Chatham House’s Orysia Lutsevych reported that the Kremlin “substantially inflated voter turnout.”
“While it said that 82% of voters had cast their ballots, a member of Russia’s presidential Civil Society and Human Rights Council reported that turnout was likely to have totaled 30–50%. Election fraud such as multiple voting was also reported,” Lutsevych wrote in May 2021.
“Public opinion polling prior to Russia’s aggressive disinformation campaign spoke clearly in favor of Crimea remaining part of Ukraine,” Lutsevych said, citing a May 2013 opinion poll conducted by the Baltic Surveys/Gallup on behalf of the International Republican Institute, a U.S. non-profit organization.
The survey showed that 53% of respondents wanted Crimea to remain part of Ukraine and only 23% said they would rather have Crimea separated from Ukraine and join the Russian Federation.
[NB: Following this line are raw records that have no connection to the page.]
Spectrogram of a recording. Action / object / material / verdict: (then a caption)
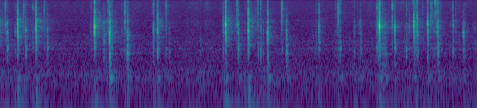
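tap / plastic mechanical keyboard / plastic / none. Fingertips type on the keycaps of a compact white plastic mechanical keyboard with backlight. Quick bursts of short, sharp, bright clicks in uneven clusters decay almost instantly, with little low end.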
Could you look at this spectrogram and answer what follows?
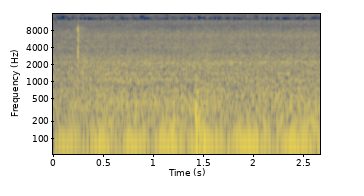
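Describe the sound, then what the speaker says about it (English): A car engine idles steadily at low volume, a constant low hum with a brief sharp click near the start and a faint soft knock midway, with no talk. "I'm going to be starting my car"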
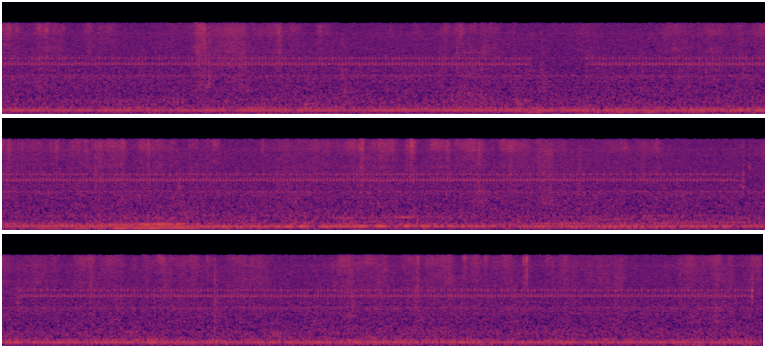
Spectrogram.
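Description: A crochet hook and yarn rustle softly as stitches are worked.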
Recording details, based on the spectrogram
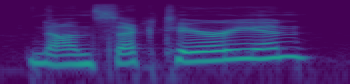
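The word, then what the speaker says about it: nonsectarian: Butler is private but non-secretarian. – Non-sectarian? – Oh, I said that wrong, didn't I? – Non-secretarian.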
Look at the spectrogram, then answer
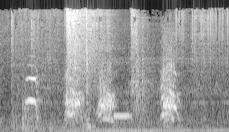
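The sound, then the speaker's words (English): A small dog gives four short, sharp yapping barks in quick, uneven succession, the first one softer, with no voices and only a quiet background between them. “Looks like a dog in a box to me, surrounded by herons.”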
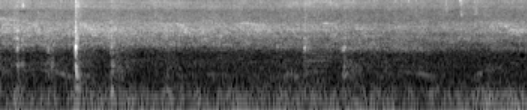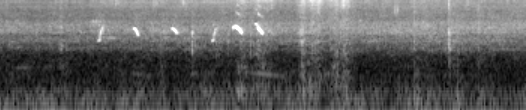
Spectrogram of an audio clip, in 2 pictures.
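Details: Mother hen standing over four feeding chicks in a backyard flock outdoors; mostly low hum and faint taps, then a burst of quick high descending peeps near the middle.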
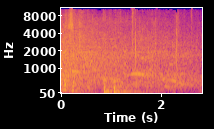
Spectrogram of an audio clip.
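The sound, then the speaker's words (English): An audience claps in a steady, dense wash of applause lasting a few seconds, with a couple of low thumps near the middle and a faint murmur of crowd voices underneath. “Some of them is clapping right now.”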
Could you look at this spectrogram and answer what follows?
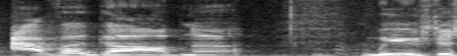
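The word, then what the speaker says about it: Ava Gardner: Evergardner. It's pronounced Avagardner.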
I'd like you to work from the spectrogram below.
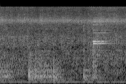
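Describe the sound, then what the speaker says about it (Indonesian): Petai beans being stirred into frying sambal, a steady close sizzle with two soft scraping strokes of the spoon through the pan, no talking. "Kemudian kita masukkan yang terakhir ya, petainya. Kita aduk rata."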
Backed by 100 members including the United States and European Union, the United Nations General Assembly adopted a resolution on March 27, 2014, condemning the referendum as invalid. China abstained in the voting.
China has toed a fine line when it comes to Russia's annexation of Crimea and support for Ukraine's territorial integrity since the war began. According to an article last month in the Chinese Communist Party paper Global Times:
"Cui Heng, an assistant researcher at the Center for Russian Studies at East China Normal University, told the Global Times on Friday that China has adhered to its principle of stressing countries' sovereignty and territorial integrity, which means we respect the sovereignty, independence and territorial integrity of all countries.
" 'Just like China's position on Crimea in 2014, we always adhere to the principle of territorial integrity and sovereignty,' Cui said.
"In response to questions on whether China would recognize the referendum results in Crimea, a Chinese Foreign Ministry spokesperson said at a media briefing on March 17, 2014 that China always respects the sovereignty, independence and territorial integrity of all countries."